Once the moisture in the puree has cooked out, spread it onto a large plate and let it cool in the refrigerator.
The puree doesn’t have to be perfectly cold, but the gnocchi will be really tough to roll out if the dough is warm.
When the puree is cool/cold, measure out 2 cups puree (should be just about all of it) place it in a large bowl, and then stir in 1/2 teaspoon salt and 1 whisked egg.
Next stir in 2-1/4 cups flour, 1 cup at a time, until the dough pulls away from the side of the bowl. (You may need more or less flour depending on how moist your squash is.)
Turn the dough out onto a heavily floured surface then knead a few times to bring everything together. It’s ok if the dough is still a little sticky at this point.
Cut a hunk of the dough off then roll into a rope and cut into 1″ pieces.
Typically, in the case of potato gnocchi, you would then roll the pieces over the back of a fork or gnocchi paddle to create the signature grooves on top and sauce-trapping pocket in back, but, I don’t know…I kind of like leaving my non-potato gnocchi a little rustic, shall we say. (Read: I was feeling lazy.)

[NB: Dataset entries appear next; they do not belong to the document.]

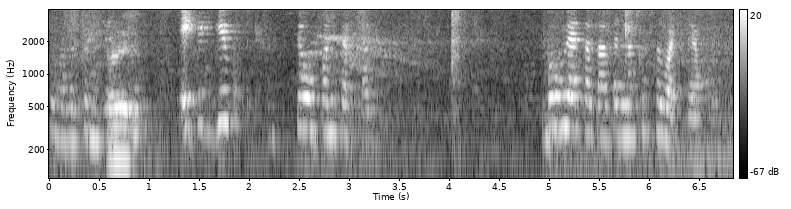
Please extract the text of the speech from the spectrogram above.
तुम्हाला समजेल. एक एक गिफ्ट ते ओपन करतात. बघूयात आता त्यांना कसं वाटतंय आपण.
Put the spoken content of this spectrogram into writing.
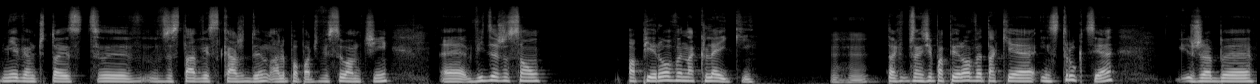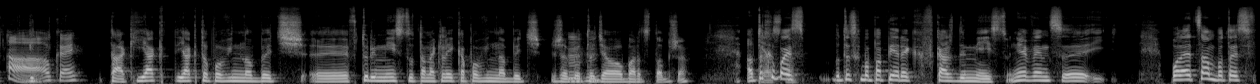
nie wiem, czy to jest y, w zestawie z każdym, ale popatrz, wysyłam ci. E, Widzę, że są papierowe naklejki. Mhm. Tak, w sensie papierowe takie instrukcje, żeby A, okej. tak, jak, jak to powinno być, y, w którym miejscu ta naklejka powinna być, żeby to Mhm. działało bardzo dobrze. A to Jasne. chyba jest, bo to jest chyba papierek w każdym miejscu, nie? Więc y, polecam, bo to jest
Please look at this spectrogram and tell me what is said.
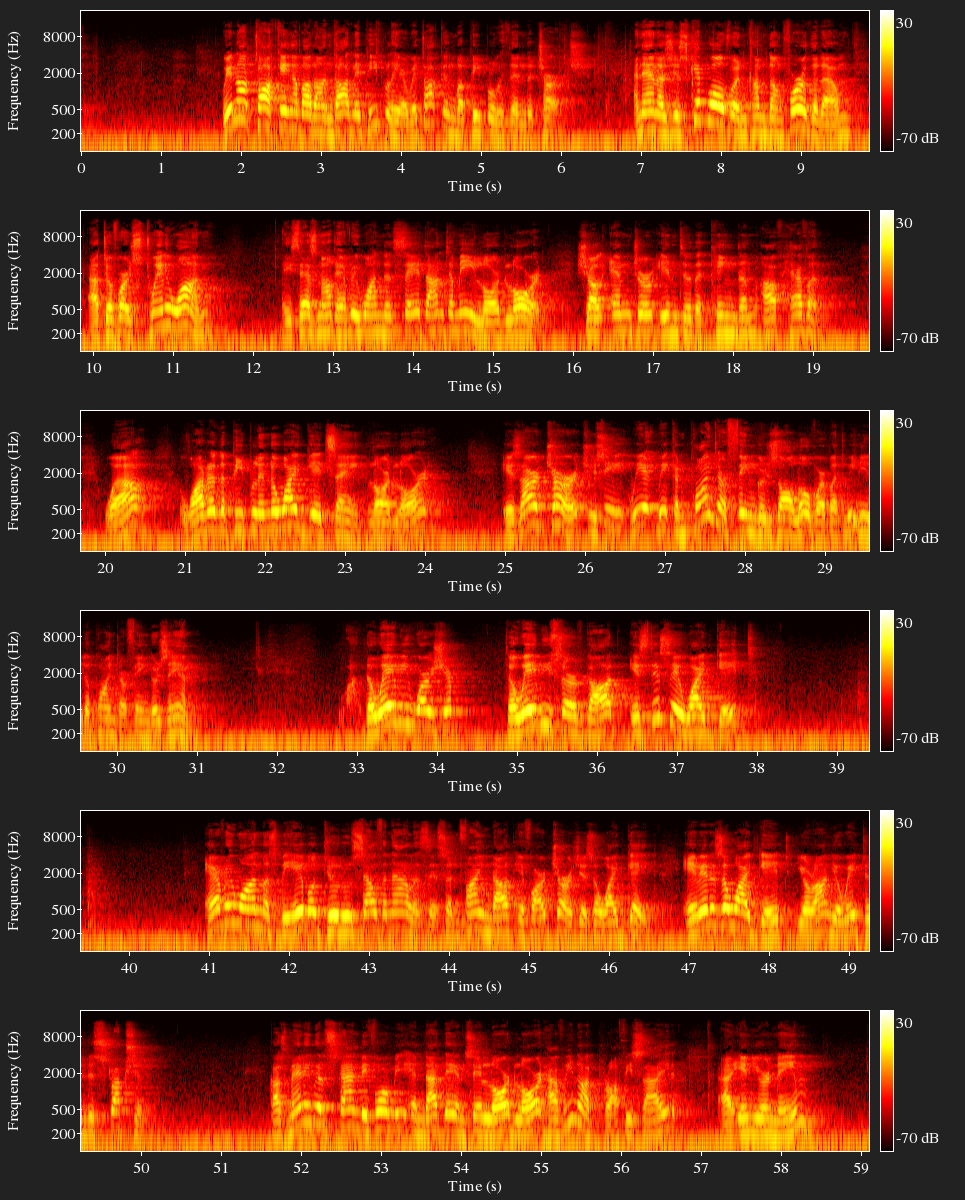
We're not talking about ungodly people here, we're talking about people within the church. And then as you skip over and come down further down uh, to verse 21, he says, Not everyone that saith unto me, Lord, Lord, shall enter into the kingdom of heaven. Well, what are the people in the wide gate saying, Lord, Lord? Is our church, you see, we, we can point our fingers all over, but we need to point our fingers in. The way we worship, the way we serve God, is this a wide gate? Everyone must be able to do self analysis and find out if our church is a wide gate. If it is a wide gate, you're on your way to destruction. Because many will stand before me in that day and say, Lord, Lord, have we not prophesied uh, in your name?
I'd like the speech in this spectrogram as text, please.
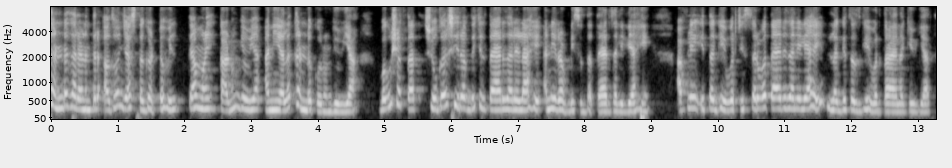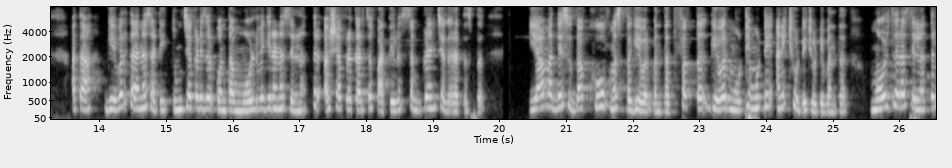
थंड झाल्यानंतर अजून जास्त घट्ट होईल त्यामुळे काढून घेऊया आणि याला थंड करून घेऊया. बघू शकतात शुगर सिरप देखील तयार झालेला आहे आणि रबडी सुद्धा तयार झालेली आहे. आपली इथं घेवरची सर्व तयारी झालेली आहे. लगेचच घेवर तळायला घेऊयात. आता घेवर तळण्यासाठी तुमच्याकडे जर कोणता मोल्ड वगैरे नसेल ना तर अशा प्रकारचं पातेलं सगळ्यांच्या घरात असतं. यामध्ये सुद्धा खूप मस्त घेवर बनतात. फक्त घेवर मोठे मोठे आणि छोटे छोटे बनतात. मोल्ड जर असेल ना तर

Continue rolling and cutting the rest of the dough, placing the gnocchi on a foil or waxed paper-lined baking sheet. Now you can either freeze the gnocchi on the baking sheet until frozen solid, then pop them into a freezer bag to cook later, OR you can cook the gnocchi fresh! NOTE: cook frozen gnocchi the same as fresh – ie do not thaw first.
To cook the gnocchi (again, either fresh or frozen) bring a big pot of water to a boil, then lightly salt. Add the gnocchi about 1 cup at a time, then turn the heat down so you have a gentle boil. When the gnocchi float to the top about 2-3 minutes later – they’re done!
Transfer the gnocchi to a skillet of minced garlic and fresh sage that have been sauteed in a little butter. I KNOW.
Toss the gnocchi to coat in the garlic butter & sage sauce, then plate up and get down wit yo’ bad, gnocchi-eating self.
For the gnocchi 3lb butternut squash
For the Garlic Butter & Sage Sauce (for two, 1-cup servings):
Tender, salty, sweet, and decadent, you will adore having a big ol’ bag of these hanging out in your freezer, ready to be cooked in the time it takes to boil water. Obsessed!
Just a little reminder that I will be hosting a little meet up with free nibbles at the Panera on University Ave in West Des Moines, tomorrow from 7-7:45pm. Anyone and everyone is welcome!
What are your favorite squash varieties, and dishes to make with them?